Thanks for visiting my blog. You won’t find recent content here because I stopped writing long-form posts in 2017 and instead shifted to wiki-style lists. You can find those on my wiki.

Doximity is a mobile-based social network for physicians. It brings back memories of Sermo, which was my first review, written more than two years ago. Doximity  was started by Jeff Tangney who was also one of the co-founders of Epocrates- an extremely popular physician information tools vendor that recently filed for an IPO in July 2010.

The free app is currently only available for iPhone platform. It offers a staple of standard social networking functionality- creating profile pages, looking up colleagues based on certain criteria, finding med-school classmates, sharing private contact info, sending messages etc. Being mobile-focused gives it some amount of differentiation from other online physician networking sites, I guess. Users can also look up phone numbers and location maps of healthcare facilities like pharmacies but I dont quite see what is the unique selling point in that. Below is a short video demo of some of the functionality.

On to more important things.

Their about page hints at their possible revenue models – “We have a number of fee-based products in the works, including a service for hospitals and clinics to better manage their scheduling and on-call lists“. In an online interview with iMedicalApps, their CEO gave more details. First, they plan to sell a premium version (base version will always be free) to hospitals as a real-time ‘enhanced communication tool’ for physicians so they can get quick consults, updates etc. from each other. That may work, but only if the hospitals or physician groups foot the complete bill for such an ‘enhancement’ tool. I doubt individuals would pay anything for it- enlightened physicians may already have effective substitutes through enterprise EMR messaging functionality or Linkedin/Twitter.

Second one was honorariums given for occasional survey participation. Hmm…don’t think practicing physicians would find that lucrative enough to join, since the time spent on doing such things is almost never worth the money that can be offered in return.

Third one was mediation fee for physician recruiting. Now that may work, but it depends on how they structure the job-exchange functionality. Because there is a real risk of physician recruiters short-circuiting Doximity and approach the candidate physicians directly if they can identify them for free on the network.

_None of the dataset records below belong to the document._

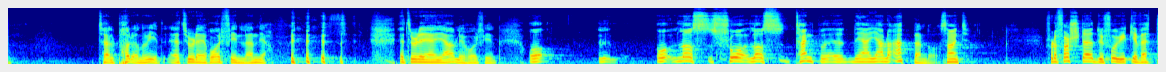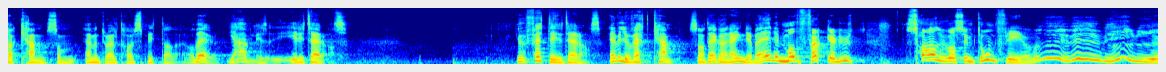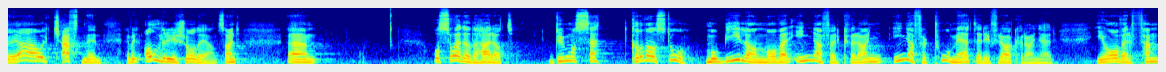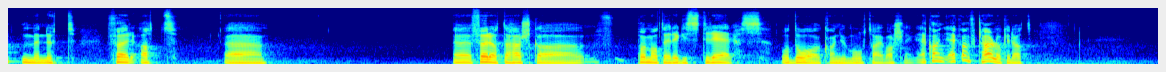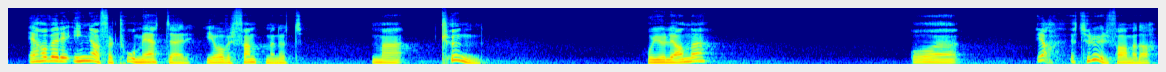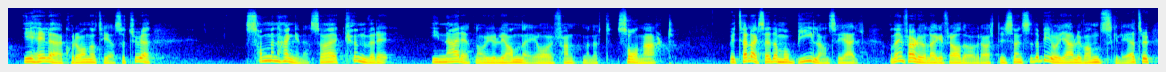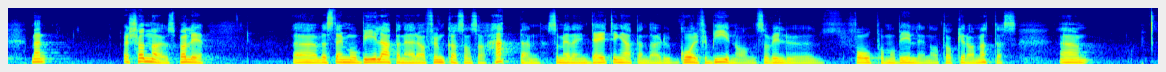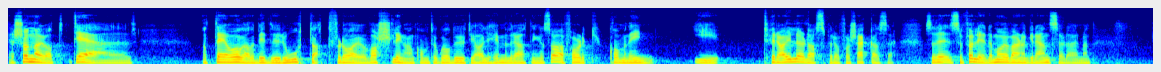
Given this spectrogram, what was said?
til paranoid. Jeg tror det er hårfin linje. Jeg tror det er jævlig hårfin. Og, og la, oss se, la oss tenke på den jævla appen, da. sant? For det første, du får jo ikke vite hvem som eventuelt har smitta deg. Og det er jo jævlig irriterende. Er jo fett irriterende. Jeg vil jo vite hvem, sånn at jeg kan ringe dem bare 'Hei, motherfucker, du sa du var symptomfri!' Ja, hold kjeften din! Jeg vil aldri se det igjen. sant? Um, og så er det det her at du må sette Hva det var det sto? Mobilene må være innenfor to meter ifra hverandre i over 15 minutter for at uh, uh, For at det her skal på en måte registreres, og da kan du motta en varsling. Jeg kan, jeg kan fortelle dere at jeg har vært innafor to meter i over 15 minutter med kun hun Julianne. Og ja, jeg tror faen meg da i hele koronatida, så tror jeg sammenhengende så har jeg kun vært i nærheten av Julianne i over 15 minutter. Så nært. Og I tillegg så er det mobilene som gjelder. Og den får du jo legge fra deg overalt. Så det blir jo jævlig vanskelig. Jeg tror, men jeg skjønner jo selvfølgelig uh, Hvis den mobilappen her har funka sånn som Happen, som er den datingappen der du går forbi noen, så vil du få opp på mobilen din at dere har møttes. Um, jeg skjønner jo at det at det òg hadde blitt rotete, for da har jo varslingene kommet til å gå ut i alle himmelretninger. Så har folk kommet inn i trailerlass for å få sjekka seg. Så det, selvfølgelig, det må jo være noen grenser der. Men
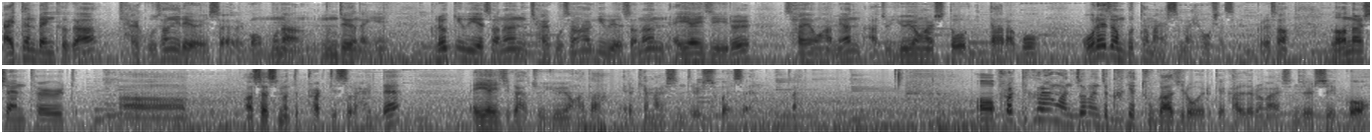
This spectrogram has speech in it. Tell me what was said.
아이템 뱅크가 잘 구성이 되어 있어야 되고 문항 문제은행이 그렇기 위해서는 잘 구성하기 위해서는 AIG를 사용하면 아주 유용할 수도 있다라고 오래전부터 말씀을 해오셨어요. 그래서 Learner Centered 어, Assessment Practice를 할 때 AIG가 아주 유용하다 이렇게 말씀드릴 수가 있어요. 네. 어, practical한 관점은 이제 크게 두 가지로 이렇게 갈래로 말씀드릴 수 있고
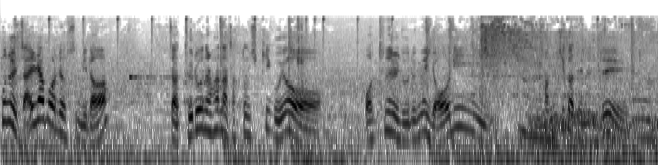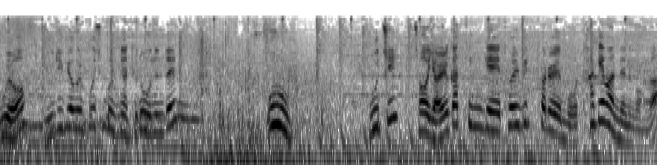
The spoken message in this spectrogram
손을 잘려버렸습니다 자 드론을 하나 작동시키고요 버튼을 누르면 열이 감지가 되는데 뭐야? 유리벽을 부수고 그냥 들어오는데? 오 뭐지? 저 열 같은 게 톨빅터를 뭐 타게 만드는 건가?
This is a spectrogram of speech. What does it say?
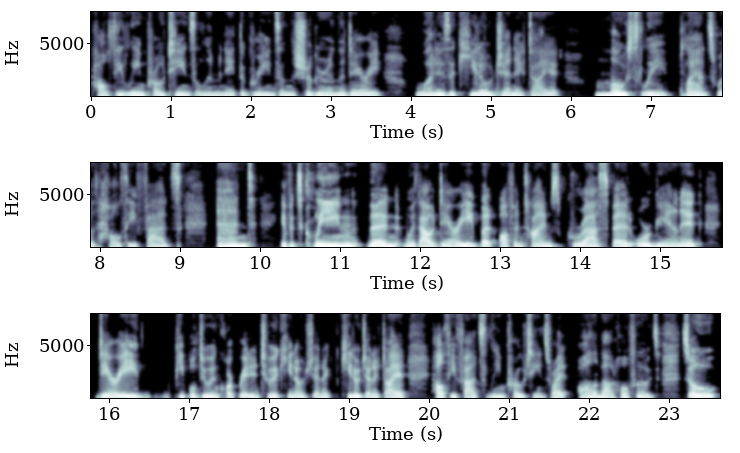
healthy lean proteins, eliminate the grains and the sugar and the dairy. What is a ketogenic diet? Mostly plants with healthy fats and if it's clean, then without dairy, but oftentimes grass fed organic dairy, people do incorporate into a ketogenic, ketogenic diet, healthy fats, lean proteins, right? All about whole foods. So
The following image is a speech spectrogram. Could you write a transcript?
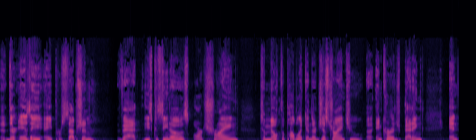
there is a a perception that these casinos are trying to milk the public and they're just trying to uh, encourage betting. And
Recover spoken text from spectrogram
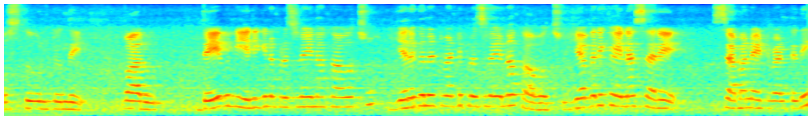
వస్తూ ఉంటుంది. వారు దేవుని ఎరిగిన ప్రజలైనా కావచ్చు ఎరగనటువంటి ప్రజలైనా కావచ్చు ఎవరికైనా సరే శ్రమ అనేటువంటిది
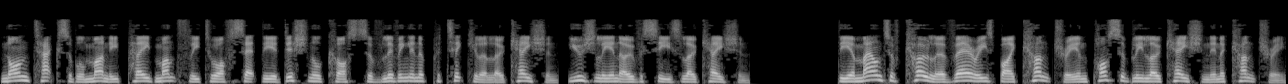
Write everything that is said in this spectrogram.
non-taxable money paid monthly to offset the additional costs of living in a particular location, usually an overseas location. The amount of COLA varies by country and possibly location in a country.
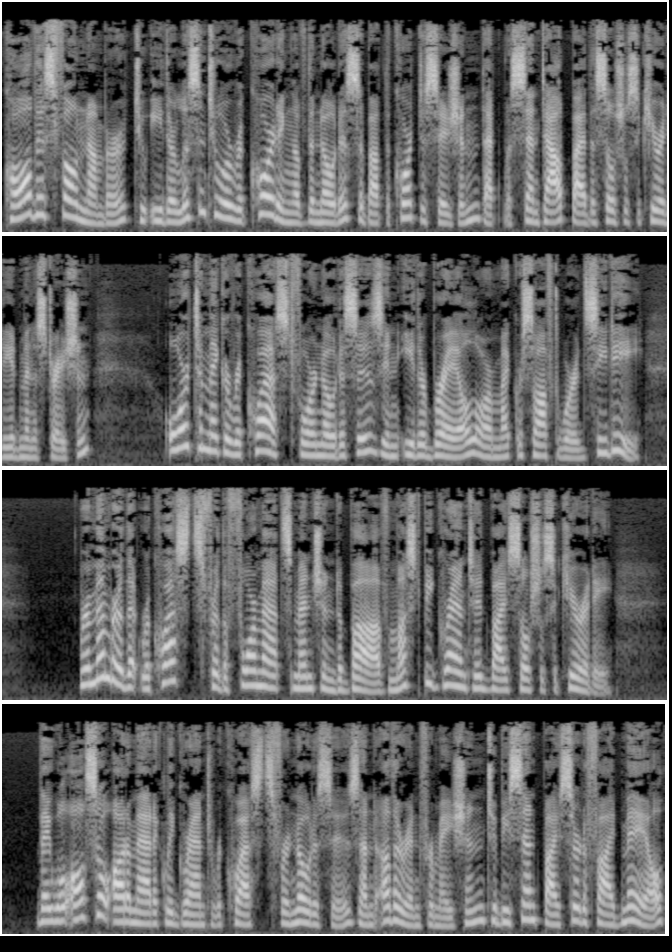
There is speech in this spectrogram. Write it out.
Call this phone number to either listen to a recording of the notice about the court decision that was sent out by the Social Security Administration, or to make a request for notices in either Braille or Microsoft Word CD. Remember that requests for the formats mentioned above must be granted by Social Security. They will also automatically grant requests for notices and other information to be sent by certified mail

Irrespective of the vague details on the revenue model, I’m a supporter of niche social networks. I think the Facebooks and Linkedins of the world are eventually going to be victims of their own success. Beyond a certain size, generic networks risk imploding under their own weight. Just like MySpace did. Professional networks (especially for highly paid professions like doctors, lawyers) need to serve very specific purpose and be fine-tuned to that. One specific aspect that may be served well by a real-time physician social network is scheduling. Enterprise-wide, rules-based smart scheduling that enables physicians to manage their availability in a group setting is a tough problem to solve. There is some analogy to be found in the nurse scheduling space- a startup called YourNurseIsOn. This page explains what they do. That kind of service, I think, is something that large healthcare establishments can find convincing enough to pay for.

By the way, those who know Joomla (the popular open-source content management system) would notice the uncanny resemblance of Doximity logo to Joomla’s logo. Hopefully they will realize it at some point and get a new logo made.

Dec 2011 Update: Doximity changed their logo..